Strategies and Skills for Effective Learning
Study skills involve the ability to study effectively and efficiently, and include time management, organization, and the use of lecture notes, assigned readings, and other materials from class. This method is useful for rewriting and clarifying notes (best when done within 24 hours after the class) as well as taking notes from the readings. After you have taken the notes, you can test your knowledge of the material by covering up either side of the page and quizzing yourself on the material. Try to use visuals whenever possible (e.g., graphs, pictures, mapping, timelines), and reduce and organize the writing as much as possible, using your own words for explanations and definitions. Be sure to fill in any missing information by locating it in the text or asking someone else.
While taking notes during class and doing the assigned readings give you a general understanding of course content, you should utilize methods of studying which will improve your understanding and your ability to remember material. One method that is especially useful is called Cornell Notes. When taking Cornell Notes, you structure your comments in two columns that provide a built-in method for self-quizzing: One third of the page is used for main ideas or vocabulary words, and two thirds of the page are used to record details, explanations, or definitions of ideas or words.
Most students are overwhelmed by the amount of reading they are required to complete in college. Professors rely on written material to supplement lectures, introduce new concepts, and provide a basis for class discussions. In most cases, it is impossible to be prepared for class without completing assigned readings ahead of time.
A frequent complaint from students is, "I read the assignment, but I didn't get anything out of it." If you decide to invest time in reading your class texts, it is important that the investment be worthwhile. Using the SQ3R reading strategy is a good way to monitor your comprehension and understanding of written assignments in order to "get something out of" your reading assignments.
This method has five steps:

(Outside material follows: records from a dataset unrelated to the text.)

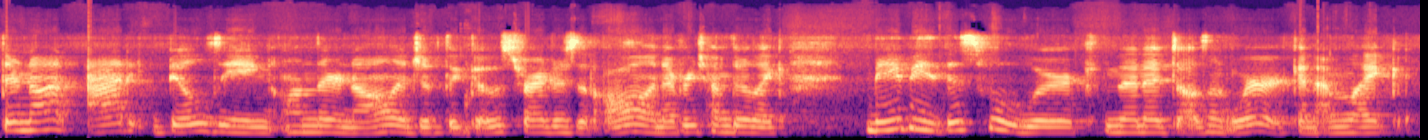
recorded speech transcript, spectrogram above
They're not add building on their knowledge of the Ghost Riders at all. And every time they're like, maybe this will work, and then it doesn't work, and I'm like,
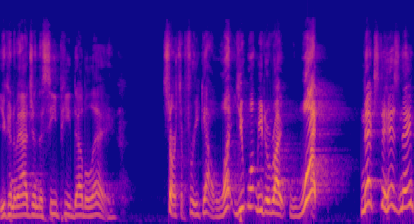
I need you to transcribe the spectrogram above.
You can imagine the CPAA starts to freak out. What? You want me to write what? Next to his name,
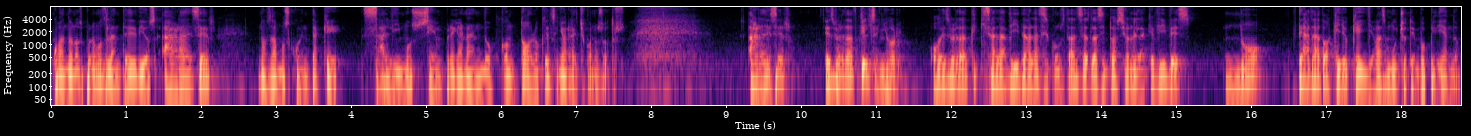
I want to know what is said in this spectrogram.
cuando nos ponemos delante de Dios a agradecer, nos damos cuenta que salimos siempre ganando con todo lo que el Señor ha hecho con nosotros. Agradecer, es verdad que el Señor, o es verdad que quizá la vida, las circunstancias, la situación en la que vives, no te ha dado aquello que llevas mucho tiempo pidiendo.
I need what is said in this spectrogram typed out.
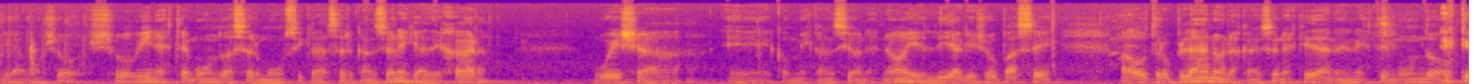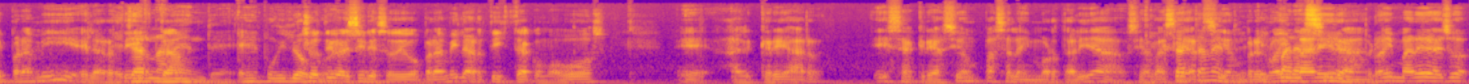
digamos. Yo, yo vine a este mundo a hacer música, a hacer canciones y a dejar huella eh, con mis canciones, ¿no? Y el día que yo pase a otro plano, las canciones quedan en este mundo Es que para mí el artista... eternamente. Es muy loco. Yo te iba a decir eso, digo, para mí el artista como vos, eh, al crear, esa creación pasa a la inmortalidad, o sea, va a quedar siempre, no hay manera, siempre. no hay manera de eso.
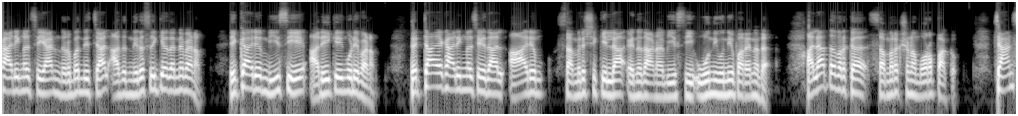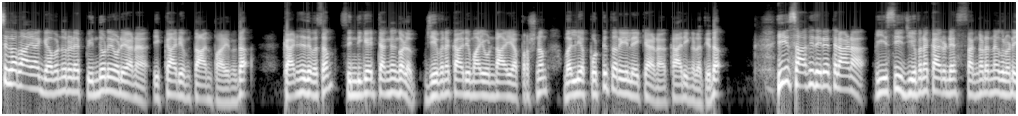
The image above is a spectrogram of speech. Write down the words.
കാര്യങ്ങൾ ചെയ്യാൻ നിർബന്ധിച്ചാൽ അത് നിരസിക്കുക തന്നെ വേണം. ഇക്കാര്യം വി സിയെ അറിയിക്കുകയും കൂടി വേണം. തെറ്റായ കാര്യങ്ങൾ ചെയ്താൽ ആരും സംരക്ഷിക്കില്ല എന്നതാണ് വി സി ഊന്നി ഊന്നി പറയുന്നത്. അല്ലാത്തവർക്ക് സംരക്ഷണം ഉറപ്പാക്കും. ചാൻസലറായ ഗവർണറുടെ പിന്തുണയോടെയാണ് ഇക്കാര്യം താൻ പറയുന്നത്. കഴിഞ്ഞ ദിവസം സിൻഡിക്കേറ്റ് അംഗങ്ങളും ജീവനക്കാരുമായി ഉണ്ടായ പ്രശ്നം വലിയ പൊട്ടിത്തെറിയിലേക്കാണ് കാര്യങ്ങളെത്തിയത്. ഈ സാഹചര്യത്തിലാണ് ബി സി ജീവനക്കാരുടെ സംഘടനകളുടെ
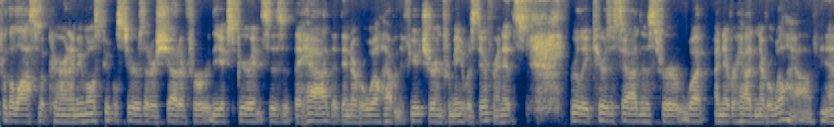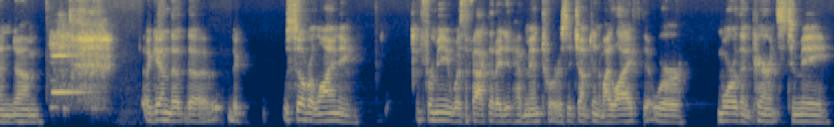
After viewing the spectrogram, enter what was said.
for the loss of a parent. I mean, most people's tears that are shed are for the experiences that they had that they never will have in the future. And for me, it was different. It's really tears of sadness for what I never had and never will have. And um, again, the, the the silver lining for me was the fact that I did have mentors that jumped into my life that were more than parents to me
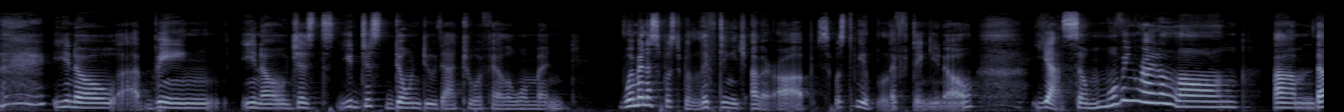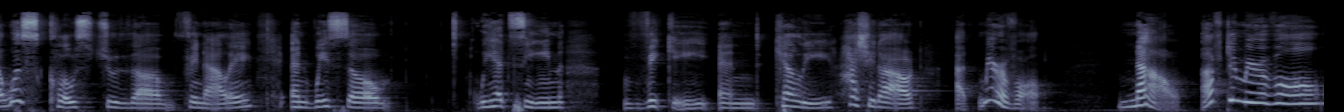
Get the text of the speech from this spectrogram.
you know, being, you know, just, you just don't do that to a fellow woman women are supposed to be lifting each other up. Supposed to be uplifting, you know? Yeah, so moving right along, um, that was close to the finale, and we saw we had seen Vicky and Kelly hash it out at Miraval. Now, after Miraval,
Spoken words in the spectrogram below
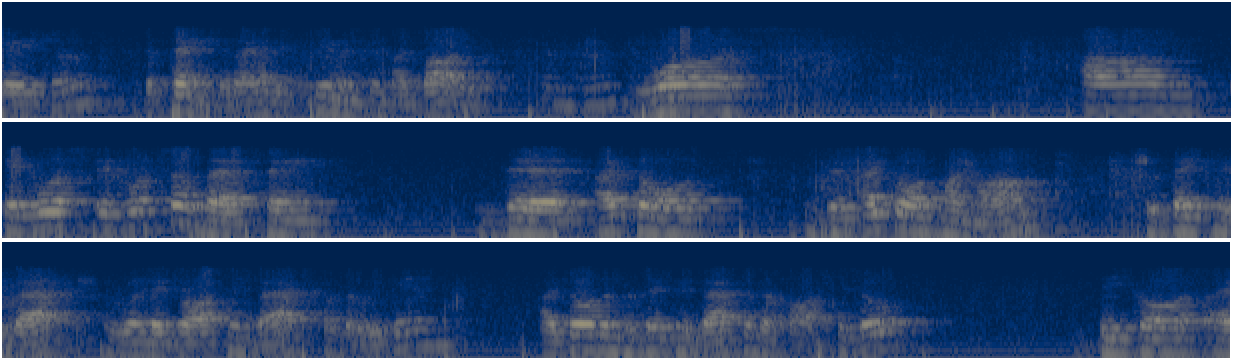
Medication, the pain that I had experienced in my body Mhm. was, um, it was, it was so bad pain that I told, that I told my mom to take me back when they brought me back for the weekend. I told them to take me back to the hospital because I,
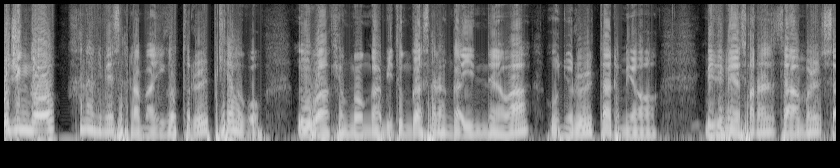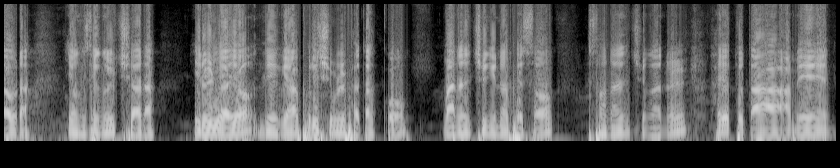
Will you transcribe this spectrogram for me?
오직 너 하나님의 사람아 이것들을 피하고 의와 경건과 믿음과 사랑과 인내와 온유를 따르며 믿음의 선한 싸움을 싸우라. 영생을 취하라. 이를 위하여 내가 부르심을 받았고 많은 증인 앞에서 선한 증언을 하였도다. 아멘.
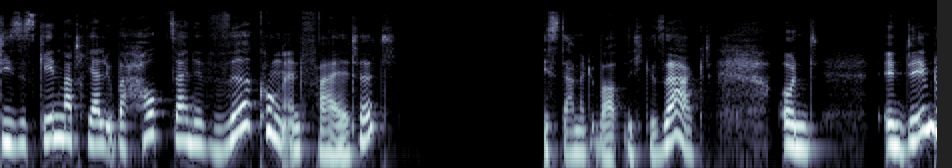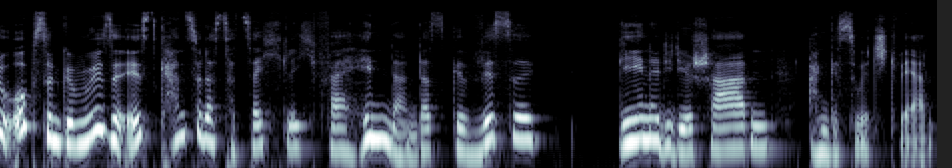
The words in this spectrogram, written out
dieses Genmaterial überhaupt seine Wirkung entfaltet, ist damit überhaupt nicht gesagt. Und indem du Obst und Gemüse isst, kannst du das tatsächlich verhindern, dass gewisse Gene, die dir schaden, angeswitcht werden.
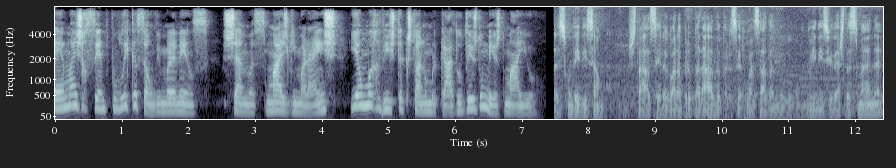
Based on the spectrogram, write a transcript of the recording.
é a mais recente publicação vimaranense. Chama-se Mais Guimarães e é uma revista que está no mercado desde o mês de maio. A segunda edição está a ser agora preparada para ser lançada no, no início desta semana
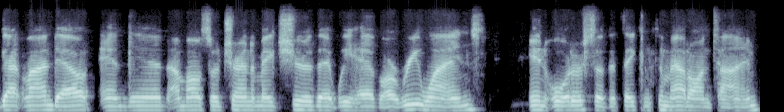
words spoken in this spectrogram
got lined out. And then I'm also trying to make sure that we have our rewinds in order so that they can come out on time.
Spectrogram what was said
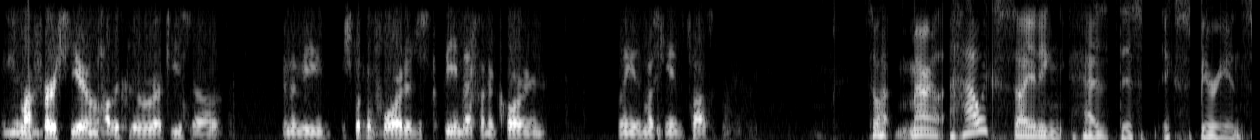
it's my first year. I'm obviously a rookie, so it's gonna be just looking forward to just being back on the court and playing as much games as possible. So, Mario, how exciting has this experience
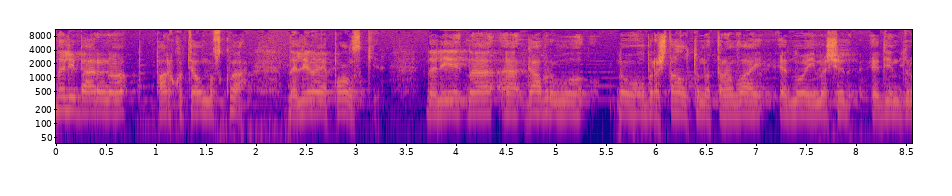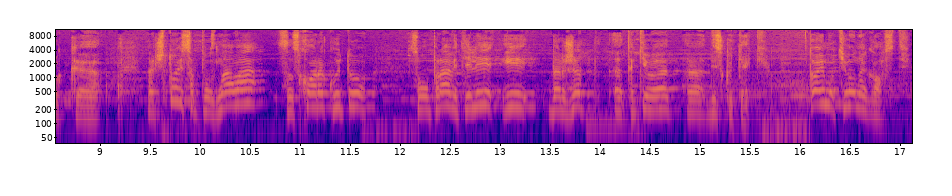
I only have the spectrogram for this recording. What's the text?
Дали бара на Парк Хотел Москва, дали на японски, дали на а, Габрово на обращалото на трамвай едно имаше един друг. А... Значи той се познава с хора, които са управители и държат а, такива а, дискотеки. Той им отива на гости.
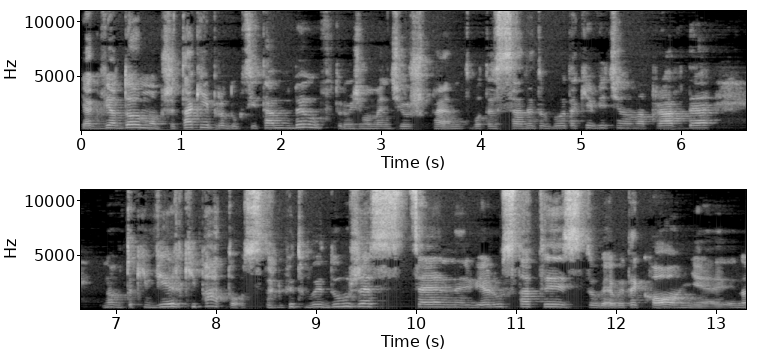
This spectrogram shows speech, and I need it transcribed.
jak wiadomo, przy takiej produkcji tam był w którymś momencie już pęd, bo te sceny to było takie, wiecie, no naprawdę no, taki wielki patos. Jakby to były duże sceny, wielu statystów, jakby te konie, no,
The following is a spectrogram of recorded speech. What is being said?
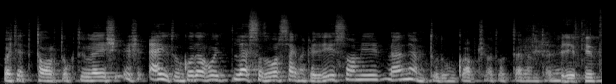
vagy hát tartok tőle, és, és eljutunk oda, hogy lesz az országnak egy része, amivel nem tudunk kapcsolatot teremteni. Egyébként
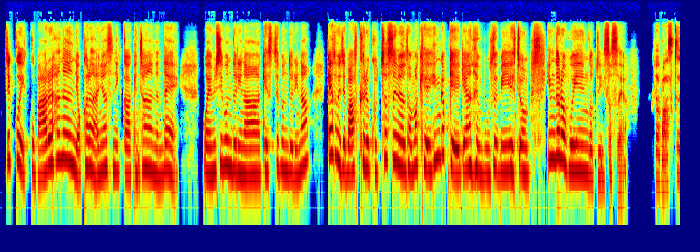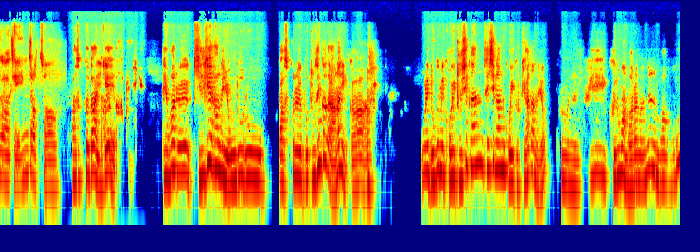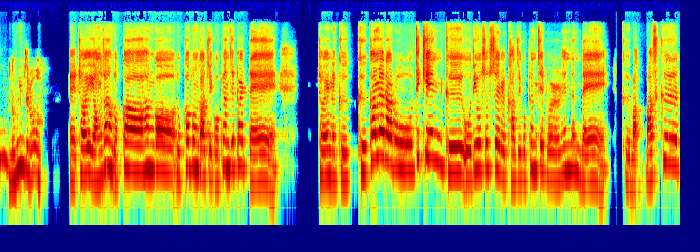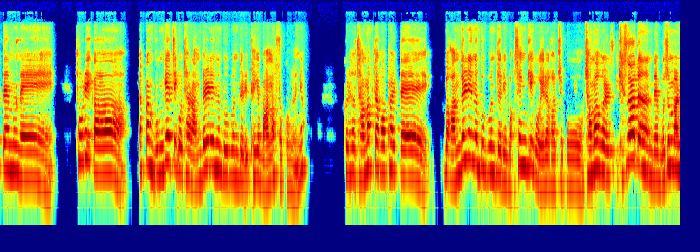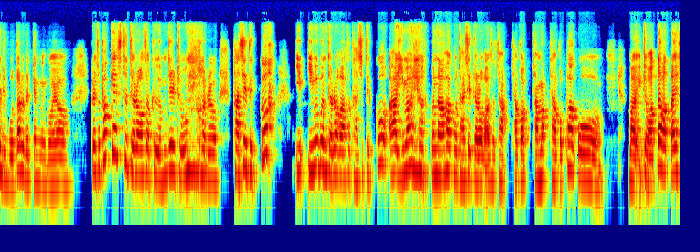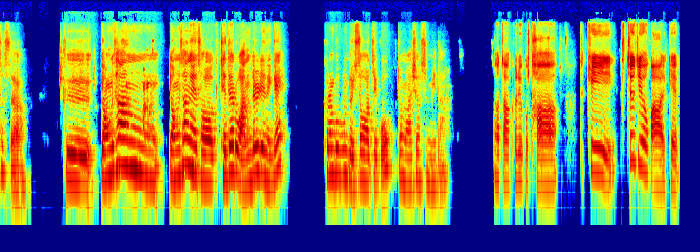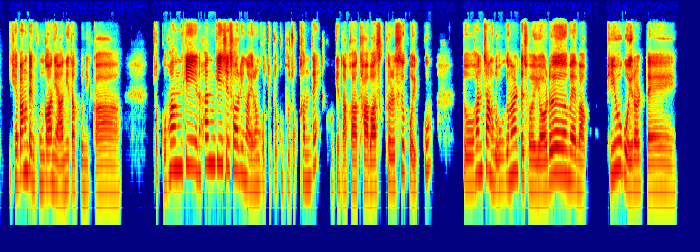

- Survey the introductory paragraphs, the subheadings, and the last paragraph or summary. Read them over and try to relate them to what you already know.
- Change each subheading into a Question before reading a section. For example, if the boldface subheading reads "Theories of Personality Development," change it to read, "What are the theories of personality development?" Actually writing it down really helps.
- Read the section to answer the question. Make notes in the margin, and work on highlighting important information.
- Recite the answer to the question to yourself. This kind of rehearsal aids in recall.
- Review the entire selection by repeating steps 2 and 4 (question and recite for each selection).
Many students have difficulty organizing and managing their time when they get to college. The following suggestions have helped many students develop a balanced schedule that includes both work and play.
- Use materials for keeping track of obligations and due dates for papers, tests, assignments, etc., such as a desk calendar and daily assignment book/calendar to carry with you at all times.
- Color coding classes or assignments to keep track of them can be helpful.
- Try a master notebook system for each or all classes, using a large three-ring binder with sections for syllabi, class notes, reading notes, tests, quizzes, papers, and handouts.
- Use this study schedule to determine your time commitments during a typical week. Then work out a reasonable weekly schedule for accomplishing your daily activities, including small segments of time each day to read and study (preferably in the morning). Make sure to schedule adequate amounts of time to eat, sleep, exercise and relax. Write down how many hours per week you actually spend on each of the following during the week. Include preparation and travel time. Avoid making weekends your catch-up days.
Places to Study on Campus
- Ralph M. Besse Library (lower level and 2nd floor group study rooms)
- Residential hall lounges and study areas
- Empty classrooms
- Mullen Commuter Commons
- Pilla Atrium
- Parker Hannifin Lounge